*** Opening INPUT DATA ***

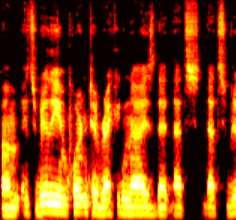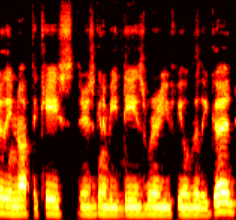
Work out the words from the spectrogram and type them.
um, it's really important to recognize that that's that's really not the case there's going to be days where you feel really good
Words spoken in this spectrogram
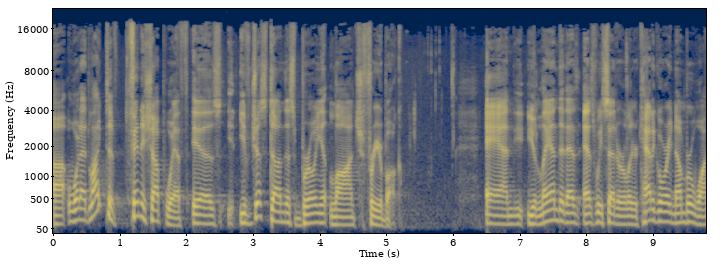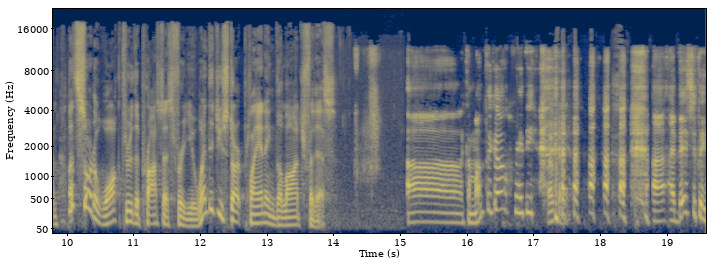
Uh, what I'd like to finish up with is you've just done this brilliant launch for your book. And you landed, as, as we said earlier, category number one. Let's sort of walk through the process for you. When did you start planning the launch for this? Uh, like a month ago, maybe. Okay. uh, I basically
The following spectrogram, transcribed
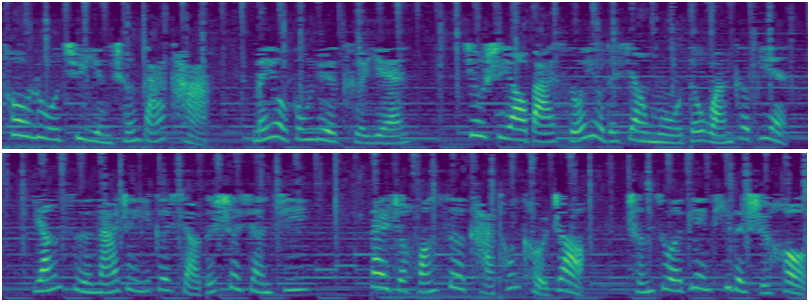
透露去影城打卡没有攻略可言，就是要把所有的项目都玩个遍。杨紫拿着一个小的摄像机，戴着黄色卡通口罩，乘坐电梯的时候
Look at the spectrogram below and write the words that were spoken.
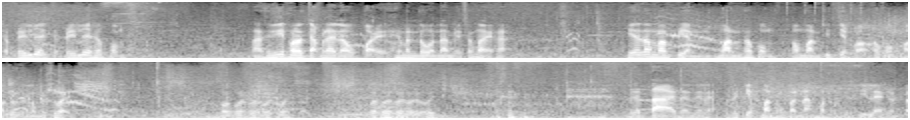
จับไปเรื่อยจับไปเรื่อยครับผมอ่าทีนี้พอเราจับไม่ได้เราปล่อยให้มันโดนดาเมจสักหน่อยฮะ ที่เราต้องมาเปลี่ยนมันครับผม เอามันที่เจ็บออกครับผม เอาตัวอื่นลงมาช่วย โอ้ยโอ้ยโอ้ยโอ้ยโอ้ยโอ้ยโอ้ยโอ้ยโอ้ยโอ้ยจะตายนั่นแหละผมจะเก็บมันผมก่อนนะ มันผมจะตีแรงกันไป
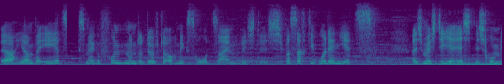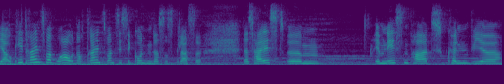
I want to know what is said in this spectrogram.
Ja, hier haben wir eh jetzt nichts mehr gefunden und da dürfte auch nichts rot sein, richtig. Was sagt die Uhr denn jetzt? Ich möchte hier echt nicht rum... Ja, okay, 23... Wow, noch 23 Sekunden, das ist klasse. Das heißt, ähm, im nächsten Part können wir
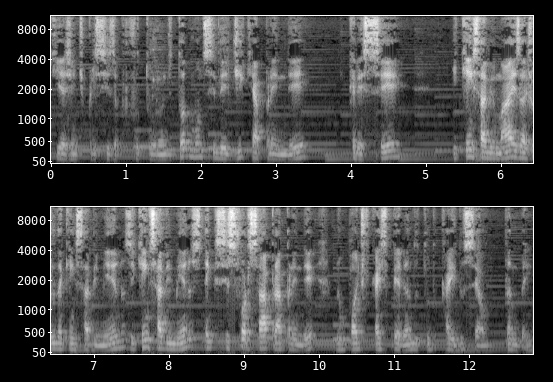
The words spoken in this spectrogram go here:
que a gente precisa para o futuro onde todo mundo se dedique a aprender crescer e quem sabe mais ajuda quem sabe menos, e quem sabe menos tem que se esforçar para aprender, não pode ficar esperando tudo cair do céu também.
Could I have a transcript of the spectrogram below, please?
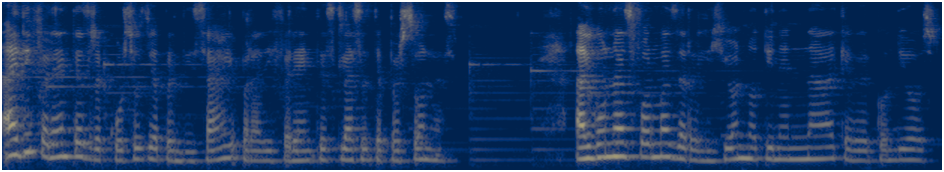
Hay diferentes recursos de aprendizaje para diferentes clases de personas. Algunas formas de religión no tienen nada que ver con Dios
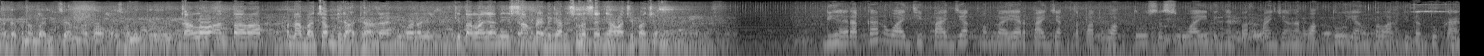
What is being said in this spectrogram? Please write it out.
Ada penambahan jam atau personil kira-kira? Kalau antara penambahan jam tidak ada, kita layani sampai dengan selesainya wajib pajak. Diharapkan wajib pajak membayar pajak tepat waktu sesuai dengan perpanjangan waktu yang telah ditentukan.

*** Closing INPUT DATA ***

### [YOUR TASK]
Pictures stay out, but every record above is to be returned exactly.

### [SOLVED EXERCISE]
Work out the words from the spectrogram and type them.
um, it's really important to recognize that that's that's really not the case there's going to be days where you feel really good
Words spoken in this spectrogram
Uh, what I'd like to finish up with is you've just done this brilliant launch for your book. And you landed, as, as we said earlier, category number one. Let's sort of walk through the process for you. When did you start planning the launch for this? Uh, like a month ago, maybe. Okay. uh, I basically
The following spectrogram, transcribed
透露去影城打卡没有攻略可言，就是要把所有的项目都玩个遍。杨紫拿着一个小的摄像机，戴着黄色卡通口罩，乘坐电梯的时候
Look at the spectrogram below and write the words that were spoken.
จับไปเรื่อยจับไปเรื่อยครับผมอ่าทีนี้พอเราจับไม่ได้เราปล่อยให้มันโดนดาเมจสักหน่อยฮะ ที่เราต้องมาเปลี่ยนมันครับผม เอามันที่เจ็บออกครับผม เอาตัวอื่นลงมาช่วย โอ้ยโอ้ยโอ้ยโอ้ยโอ้ยโอ้ยโอ้ยโอ้ยโอ้ยโอ้ยจะตายนั่นแหละผมจะเก็บมันผมก่อนนะ มันผมจะตีแรงกันไป
I want to know what is said in this spectrogram.
Ja, hier haben wir eh jetzt nichts mehr gefunden und da dürfte auch nichts rot sein, richtig. Was sagt die Uhr denn jetzt? Ich möchte hier echt nicht rum... Ja, okay, 23... Wow, noch 23 Sekunden, das ist klasse. Das heißt, ähm, im nächsten Part können wir
The words spoken in this spectrogram go here:
que a gente precisa para o futuro onde todo mundo se dedique a aprender crescer e quem sabe mais ajuda quem sabe menos, e quem sabe menos tem que se esforçar para aprender, não pode ficar esperando tudo cair do céu também.
Could I have a transcript of the spectrogram below, please?
Hay diferentes recursos de aprendizaje para diferentes clases de personas. Algunas formas de religión no tienen nada que ver con Dios
What is being said in this spectrogram? Please write it out.
Ada penambahan jam atau personil kira-kira? Kalau antara penambahan jam tidak ada, kita layani sampai dengan selesainya wajib pajak. Diharapkan wajib pajak membayar pajak tepat waktu sesuai dengan perpanjangan waktu yang telah ditentukan.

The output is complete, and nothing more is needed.